Peter Pan ComplexPfeiffer is absolutely divine as the waspish leading lady, swooping from scene to scene with such flair and shoulder padded confidence. She struts like a peacock for the duration, and shows a real flair for physical comedy. At key moments she gives what I call the Michelle Pfeiffer reaction, a slightly resigned expression of wry acceptance and knowingness, that dovetails nicely with her appropriation of Meg Ryan’s wide-eyed double-take.
Wide Eyed MaggieIf One Fine Day‘s Melanie is a sexy throwback to screwball heroines like Carole Lombard and Katharine Hepburn, her antics seem positively subdued next to the off-the-wall outrageousness of Meg Ryan’s Maggie in Addicted to LoveMaggie gesturesMeg could look seductive in one scene, then laugh like a hyena in another, but one thing about her performance that stood out for me was her excellent use of hand gestures. Many times, she embellishes situations and thoughts with simple sweeps of her hands instead of words and it’s brilliant, subtle and funny.
Screwball maggieI distinctly remember first watching Addicted to Love, and giving myself up to Meg Ryan’s Maggie, the striking visuals and offbeat dialogue, I thought to myself…this is genius. Since everyone is “screwball” there is really no likeable character to root for, which may have been the reason it bombed at the box office.
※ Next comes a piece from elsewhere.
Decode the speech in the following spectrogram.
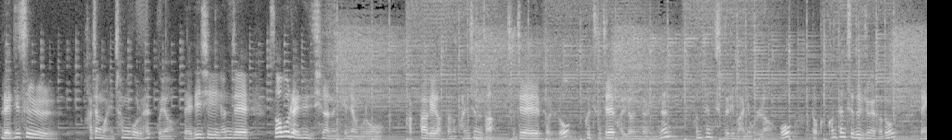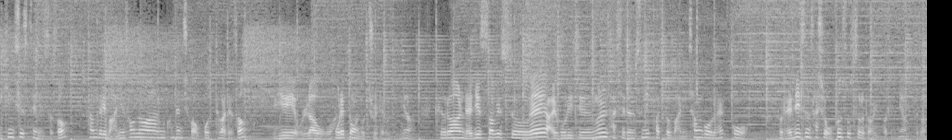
Reddit을 가장 많이 참고를 했고요. Reddit이 현재 subreddit이라는 개념으로 각각의 어떤 관심사, 주제별로 그 주제에 관련되어 있는 컨텐츠들이 많이 올라오고 또 그 컨텐츠들 중에서도 랭킹 시스템이 있어서 사람들이 많이 선호한 컨텐츠가 upvote가 돼서 위에 올라오고 오랫동안 노출되거든요. 그러한 Reddit 서비스의 알고리즘을 사실은 스니팟도 많이 참고를 했고 또 Reddit은 사실 오픈 소스로 되어 있거든요. 그래서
But I think Addicted to Love is a wonderful mix of light and dark, the Rear Window and Vertigo of romantic comedy.
The Pfeiffer LookIt might seem contrary to declare One Fine Day as the definitive screwball update, then write about Addicted to Love as though that title belonged to it. The awful truth is I’m cursed to continually relate and compare these films to each other… even though they represent opposite approaches to the same end.
Kelly Preston and MegWhen I’m in a bad mood, these are the movies I turn to. Screwball? chick-flick? rom-com? Who cares. They make me completely and utterly happy, and what more could you possibly ask for? Taken on those terms alone, they’re perfect.


Filed under Retrospective